Not going to lie.. I get easily SQUIRREL distracted. This is sort of really bad especially when I'm in Mysore and I'm watching people practice second and third series rather than focusing on my own practice. My lack of breathing is the first sign that I am completely distracted since I usually watch my fellow practitioners with my mouth dropped in amazement. I refocus myself by first going into child's pose (again, FRIEND NOT ENEMY) and key in on my breath. I check to see that I have full inhales and exhales before I go into my next pose. Well, I always stall at boats (paripurna navasana) even though I am learning to LOVE them like I love all the other poses. We all have our own challenges, mine is to love boat pose.. (ha!)
Ignorance or Arrogance
For a couple of months I thought my up dog was was the shiznit. Heck, I thought very highly of my vinyasa. That illusion came crumbling down when my teacher pointed out that my vinyasa needed a lot of work. I looked up at him with eyes of confusion as he demonstrated and pointed out why we don't drop all the way down in up dog and other key points that my up dog was lacking. My ego was bruised. My ego wanted to roll up the mat and find a nice dark hole to crawl into. My ego.. I told my ego to put a sock in it since we still had work to do. And work we did.
The mind wants to latch onto control so it will tell you know everything. It will make you believe that you already know what you are doing so you can stop searching. The mind is very sneaky and does not want to be challenged. Regain control by continuing to search and continuing to learn.
Inability to Take a New Step
Some days this is just the case for me. My mind is refusing to cooperate with me or my body is refusing to learn a new pose. Even though I put so much work into my practice and gained so much knowledge, there is even more to learn.
Whenever I feel overwhelmed like that, I make myself go into child's pose until I can regain my breath and regain my focus. When I find myself having too much brain chatter, I find that a headstand usually quiets all the chatter (as explained in my headstand post). When I am trying a difficult pose for myself, I go through a checklist like my teacher taught me. I make sure that my alignment is correct, that I am fully grounded, and that I am breathing. With anything, I try to take it step by step.
Loss of Confidence
There have been days where I just wanted to give up. Days when nonstop brain chatter has rendered my practice useless. There has also been days when poses that were easy as pie the day before proved to be a challenge.
Not every practice is going to be same. Some days we are more bendy then other days, which doesn't matter. What matters is that we do what we can. Yoga is not about over stretching, it's about gradual improvement through holding the poses. We let the breath take us deeper into the pose. Go into class and the only thing that should matter is how well you are breathing.
We Have our own Challenges
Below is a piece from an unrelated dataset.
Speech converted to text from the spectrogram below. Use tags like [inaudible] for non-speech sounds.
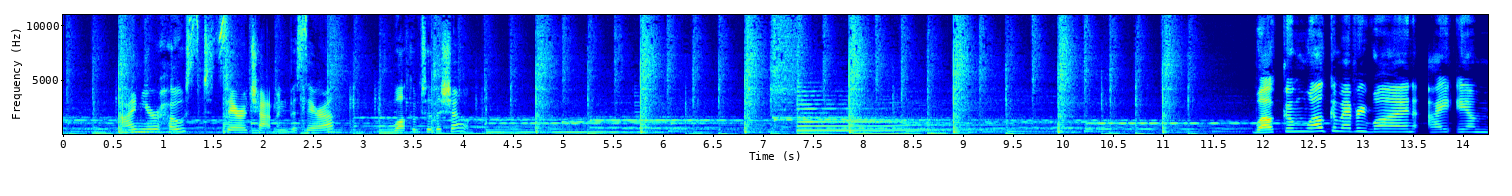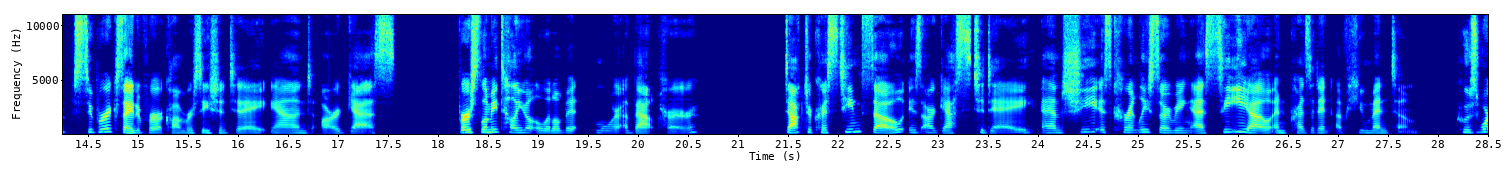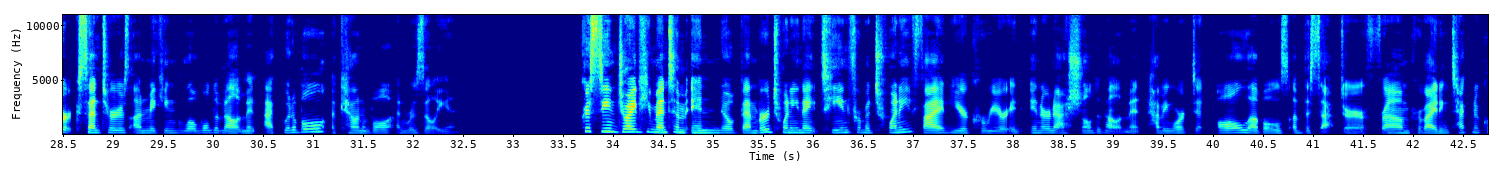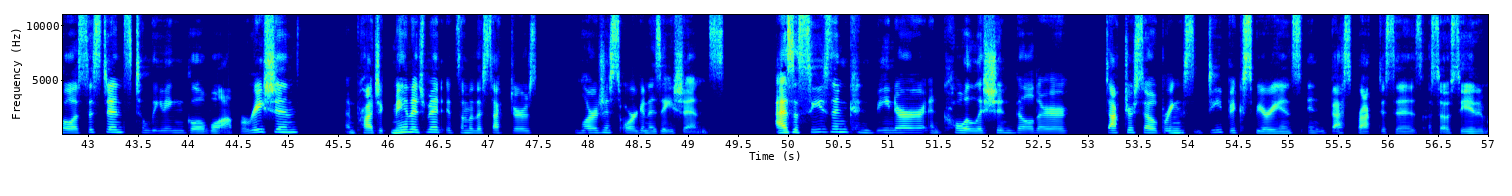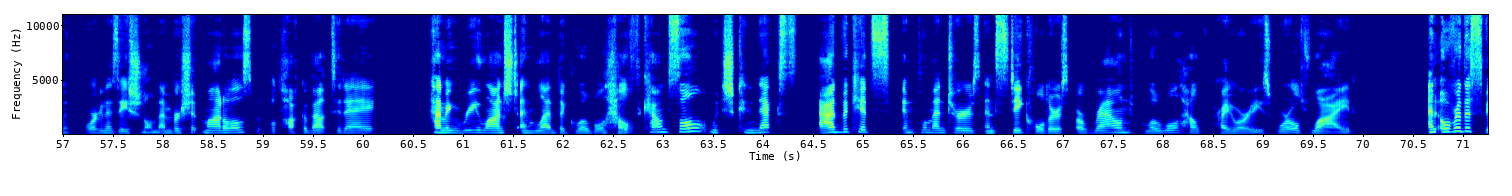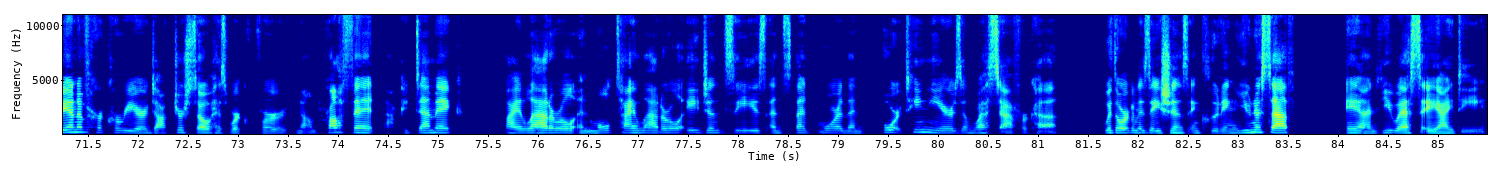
I'm your host, Sarah Chapman Becerra. Welcome to the show. Welcome, welcome, everyone. I am super excited for our conversation today and our guest. First, let me tell you a little bit more about her. Dr. Christine Sow is our guest today, and she is currently serving as CEO and president of Humentum, whose work centers on making global development equitable, accountable, and resilient. Christine joined Humentum in November 2019 from a 25 year career in international development, having worked at all levels of the sector, from providing technical assistance to leading global operations and project management in some of the sector's largest organizations. As a seasoned convener and coalition builder, Dr. Sow brings deep experience in best practices associated with organizational membership models, which we'll talk about today, having relaunched and led the Global Health Council, which connects advocates, implementers, and stakeholders around global health priorities worldwide. And over the span of her career, Dr. Sow has worked for nonprofit, academic, bilateral and multilateral agencies and spent more than 14 years in West Africa with organizations including UNICEF and USAID.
As mentioned previously, each practitioner, no matter how many years they have been practicing, face their own individual challenge. The beauty of challenges is that it teaches so us so much more about ourselves and what we are made of. No matter what the challenge is, let the breath guide you through it.